PUT THE PHONE DOWN
In recent months when I eat out at restaurants I’ve noticed a troubling trend. Every occupant at the table is totally disengaged and all of them have their phones, in hand, completely immersed in whatever is going on in that virtual space. PLEASE people, put the phones down.
While all of us should surrender the phone during meals I am especially bothered when I see parents and children all completely disengaged from one another. Technology has brought tremendous benefits and with that comes some terribly unfortunate byproducts. One is the virtual space that occupies entirely too much time in our short lives. While dining out yesterday I observed a family eating with their grandmother. I watched this poor lady eating her meal while every other occupant of the table completely ignored her. I learned later that it was her birthday when the restaurant staff approached the table with a dessert and a candle. She was so elated! People were showing her some attention. After this brief moment of interaction all of the occupants, with the exception of the grandmother, returned to their phones. While I am pleased that this group took the time to take their grandmother out to dinner, I was saddened by how they seemed to believe that this was all they were required to do. It would have been so nice to see them talking and communicating with each other and not occupying the entire meal on their telephones. I am sure the grandmother would have loved to hear about what her children and grandchildren had going on in their lives and not wasted over an hour of her time watching them play on their phones.
What is even more troubling about this topic is the number of complaints I get from clients about the other parent behaving in the same manner as this family I observed at dinner. In relationships that have been dissolved by divorce or separation the children have to divide their time between their parents. In some cases this time is substantially limited by restrictive time-sharing arrangements. For example, parents that only have every other weekend time-sharing may only have 48 hours, every two weeks, with their children.
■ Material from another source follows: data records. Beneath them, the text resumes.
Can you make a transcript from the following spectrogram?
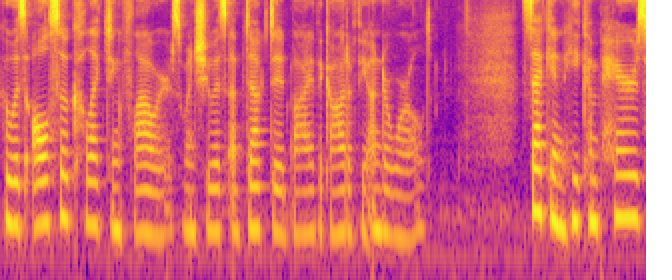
who was also collecting flowers when she was abducted by the god of the underworld. Second, he compares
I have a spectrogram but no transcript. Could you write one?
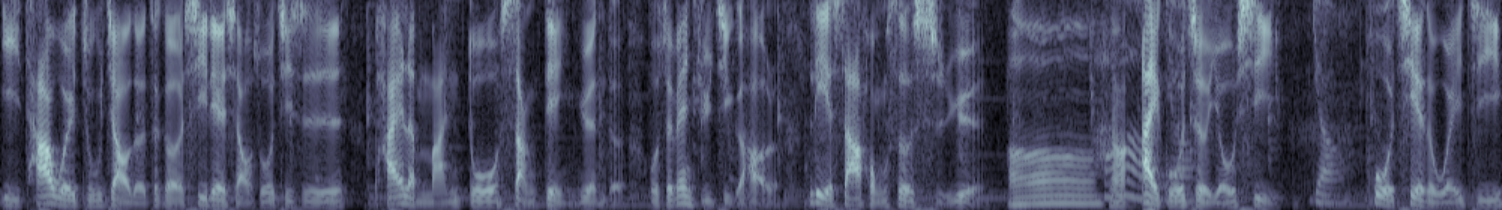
以他为主角的这个系列小说，其实拍了蛮多上电影院的。我随便举几个好了，《猎杀红色十月》哦，然后《爱国者游戏》有《迫切的危机》。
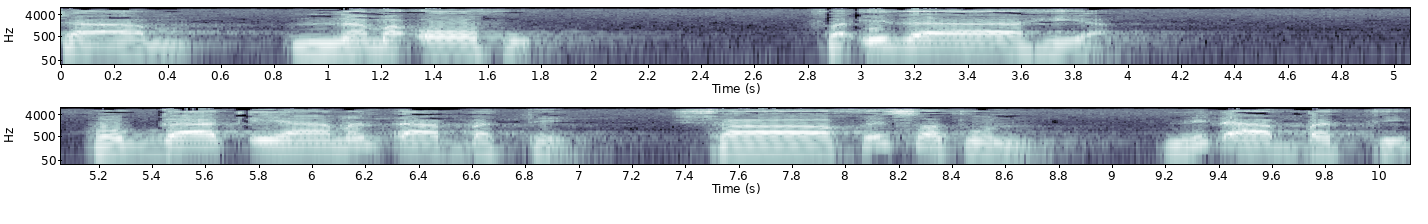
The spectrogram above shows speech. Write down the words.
shaam nama oofu fa'idaa hiya. هي هقا قياما دابت شاخصة ندابت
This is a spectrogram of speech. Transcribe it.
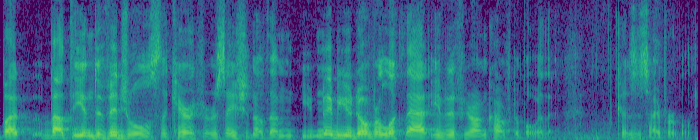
But about the individuals, the characterization of them, maybe you'd overlook that even if you're uncomfortable with it, because it's hyperbole.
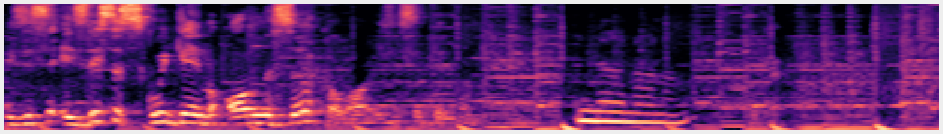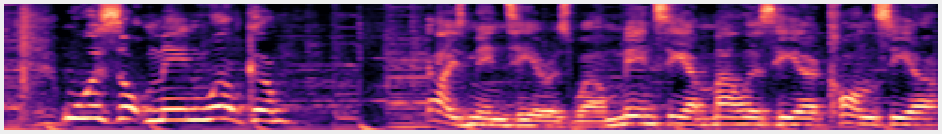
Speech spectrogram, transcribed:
Is this is this a Squid Game on the circle or is this a different? No, no, no. What's up, man? Welcome. Guys, Min's here as well. Min's here, Mala's here, Con's here.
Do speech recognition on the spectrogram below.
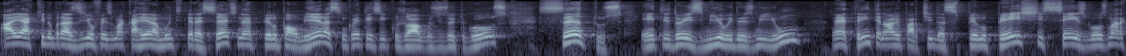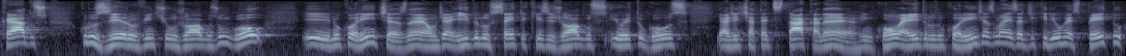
Aí aqui no Brasil fez uma carreira muito interessante, né? Pelo Palmeiras, 55 jogos, 18 gols. Santos, entre 2000 e 2001, né? 39 partidas pelo Peixe, 6 gols marcados. Cruzeiro, 21 jogos, 1 gol. E no Corinthians, né, onde é ídolo, 115 jogos e 8 gols. E a gente até destaca, né? Rincon é ídolo do Corinthians, mas adquiriu respeito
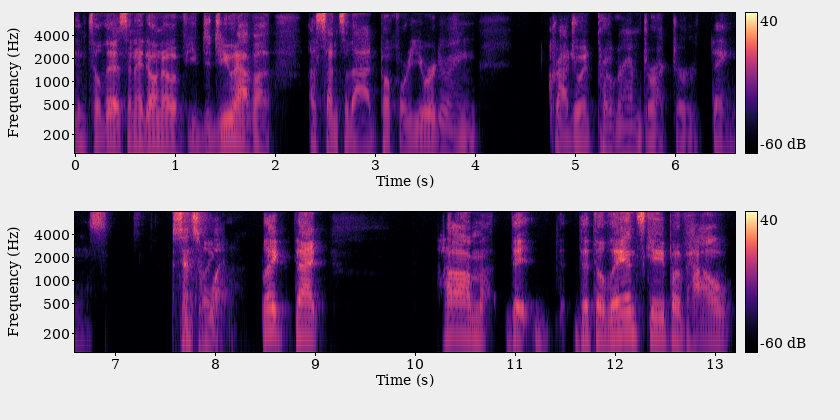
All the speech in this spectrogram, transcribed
until this. And I don't know if you did you have a a sense of that before you were doing graduate program director things sense of like, what? like that um that that the landscape of how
With this limited amount of time every few minutes spent on the telephone, disengaged from the children is terribly costly. While I am not slamming social media and the virtual environment we all enjoy, remember that interpersonal communication and interaction remains a pivotal aspect of the growth and development of both children and adults. How often have you started playing on your phone or tablet and lost track of time? Hours can pass sometimes without you even noticing it. How much did you miss during this period? What stories did your children attempt to tell you that you completely ignored? What if your children don’t even attempt to communicate with you because this pattern of being disengaged is so profound that they have already determined talking to you is a lost cause? I promise you that the Facebook and Instagram posts will be there for a while; therefore, you can view them and comment on them later. Cherish every moment you have with your children, especially if you have limited time-sharing. Don’t waste a single minute because you may never get it back. Additionally, if your children complain and mention the lack of engagement from the other parent you have a duty to address this issue with that parent. Do not use this a favorable point in your popularity rating. Have a substantive conversation with the other parent so that your children get the attention they deserve.
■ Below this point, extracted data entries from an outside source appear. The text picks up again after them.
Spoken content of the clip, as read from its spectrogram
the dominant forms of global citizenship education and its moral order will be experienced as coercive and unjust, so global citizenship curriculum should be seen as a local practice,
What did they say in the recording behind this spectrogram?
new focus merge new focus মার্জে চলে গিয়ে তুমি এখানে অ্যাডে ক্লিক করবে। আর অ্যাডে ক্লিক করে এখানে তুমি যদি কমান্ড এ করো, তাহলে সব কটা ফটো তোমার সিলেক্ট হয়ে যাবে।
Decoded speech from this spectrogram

If you want guidance in dealing with co-parenting issues, shared parenting and time-sharing plans please contact us and let us begin working to help you today. For more information on time-sharing issues please contact the law firm of Schwam-Wilcox & Associates by calling 407-245-7700, by e-mailing firstname.lastname@example.org or by visiting the website at www.cbswlaw.com.